Jeremy Corbyn has joined the fight to stop two Springburn teenage brothers from being deported to Pakistan.
The Labour Party leader said it was time to put the H for Human into immigration policy and allow Somer and Areeb Umeed Bakhsh to stay in Glasgow.
Mr Corbyn made the remarks after meeting the brothers and their parents, Maqsood and Parveen, at the city’s Possilpark Parish Church today.
He and Scottish Labour Party leader Richard Leonard spent around an hour with the family, listening to their story, and those of many other asylum seekers supported by the Kirk.
Nearly 83,000 people have signed a 38 Degrees petition calling on the Home Office not to deport Somer, 15 and his brother, Areeb, 13.
The brothers, who are both of Christian faith, fear they will be killed by Islamic extremists if they are forced to return to Pakistan.
Somer and Areeb have lived in Glasgow with their parents since their family fled the Muslim country in 2012 after their father was subjected to death threats due to his Christian faith.
But the UK Government has repeatedly rejected the family’s plea for asylum, largely because officials do not believe they would be at risk in Pakistan where blasphemy carries the death penalty.
Mr Corbyn said: “Well done to people who have signed the petition and are supporting humane treatment of fellow human beings.
“Let’s put the h word - human - into our processes.
“Somer and Areeb are wonderful boys, have made great achievements in school and have wonderful parents.”

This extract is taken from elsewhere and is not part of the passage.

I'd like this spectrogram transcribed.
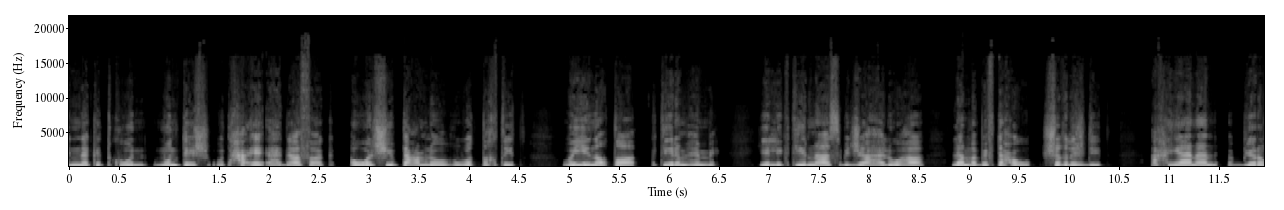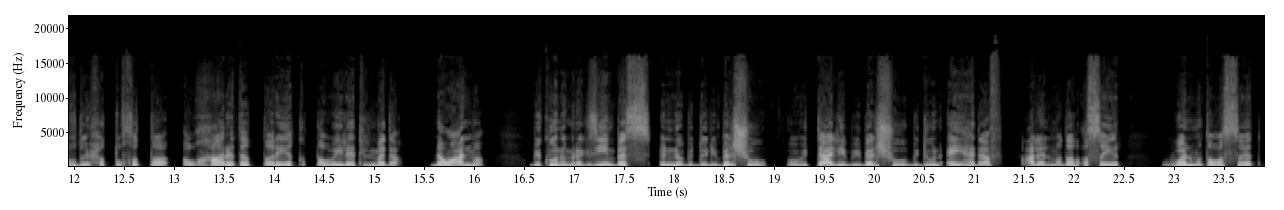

Mr Bakhsh has two masters degrees and worked as a data analyst in Pakistan and his wife is a trained nurse and midwife.
The couple would dearly like to work and make a contribution to the country they call home but they have been banned due to their immigration status, which also means they are not allowed to drive.

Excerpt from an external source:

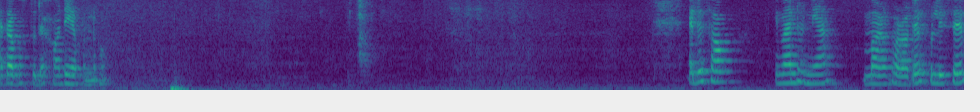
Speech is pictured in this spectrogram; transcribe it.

Mr Corbyn said: “What a crying shame and a waste - two parents in this country who are able, intelligent and very well qualified.
“They should be working in our public services or the private sector and able to contribute to our society which is what they want to do.

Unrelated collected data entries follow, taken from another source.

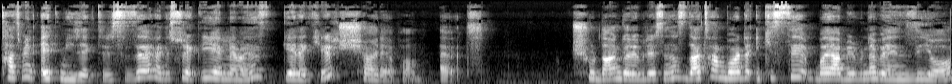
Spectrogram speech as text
tatmin etmeyecektir sizi. Hani sürekli yenilemeniz gerekir. Şöyle yapalım. Evet. Şuradan görebilirsiniz. Zaten bu arada ikisi bayağı birbirine benziyor.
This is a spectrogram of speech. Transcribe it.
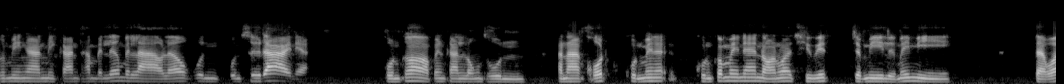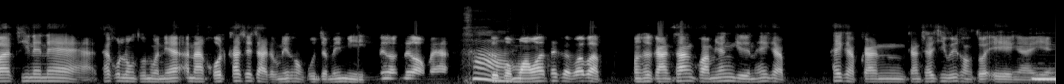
คุณมีงานมีการทำเป็นเรื่องเป็นราว แล้วคุณคุณซื้อได้เนี่ยคุณก็เป็นการลงทุนอนาคต คุณไม่แน่คุณก็ไม่แน่นอนว่าชีวิตจะมีหรือไม่มี แต่ว่าที่แน่ ๆ ถ้าคุณลงทุนวันเนี้ยอนาคตค่าใช้จ่ายตรงนี้ของคุณจะไม่มีเนื้อเนื้อออกไหมฮะค่ะคือผมมองว่าถ้าเกิดว่าแบบมันคือการสร้างความยั่งยืนให้กับให้กับการการใช้ชีวิตของตัวเองอะอย่าง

“I urge the Home Secretary to stop the hostile environment and recognise the human value of those who have decided to make their homes in this country because of the oppression they face back home.”
The catalyst for the family’s move to Scotland was the murder of two Christians who were gunned down outside a court, while in police custody, in the city of Faisalabad in July 2010.
Pastor Rashid Emmanuel, 32, and Sajid, 24, were accused of writing a pamphlet critical of the Prophet Muhammad that flouted Pakistan’s controversial blasphemy law, which carries the death penalty.
Christians are a minority group in Pakistan and have been repeatedly targeted in a string of deadly terrorist attacks claimed by Islamic State in Iraq and the Levant in recent years.
Mr Bakhsh said he was very pleased that Mr Corbyn took the time to meet him and his family.
“We are very encouraged by his support for us and we hope it will lead to good news,” he added.
The Bakhsh family’s case has been taken up with the Home Office by Paul Sweeney, MP for Glasgow North East.
He said: “This is a very powerful intervention from Jeremy Corbyn as the leader of the Labour Party.
“Putting human dignity back at the heart of our politics is crucial.
“The Church of Scotland and the congregation at Possilpark Parish Church has shone a light on the real suffering of people in our community.
“This will hopefully make a difference on a national level and help hundreds of people in the long run.”
The Rev Linda Pollock, minister of Possilpark Parish Church, is leading the campaign to stop the family being deported.
She said: “It is commendable that Jeremy Corbyn came to the church and met asylum seekers.
“It is a bit of a relief for the family that someone in a position of influence is taking an interest and sees them as human beings, not just a statistic and a number.
“We will see how it all pans out and we hope for the best.”
Mr Corbyn also met 10-year orphan asylum seeker Giorgi Kakava and his grandmother Ketino Baikhadze.
The pair, who are being supported by Rev Brian Casey of Springburn Parish Church in Glasgow, have been given permission to stay in the UK for 30 months.
The minister said he hoped that Mr Corbyn’s visit would help to keep the two cases in the public eye.
“As he said, we need to take the ‘H’ from hostile and put it into human,” added Mr Casey.
“He has personalised these stories for a lot of people and I hope it makes a difference and carries on highlighting the campaigns.”
Pictured from left are: Scottish Labour leader Richard Leonard, Rev Brian Casey, Jeremy Corbyn, Giorgi Kakava, Ketino Baikhadze and Paul Sweeney MP
Church of Scotland congregations the length and breadth of the country are actively working to support asylum seekers and refugees.
The Kirk is a leading member of the ;Scottish Faiths Action for Refugees group.
Moderator of the General Assembly, Right Rev Susan Brown, said the Christian faith calls on its followers to take care of the stranger and the foreigner, especially the vulnerable.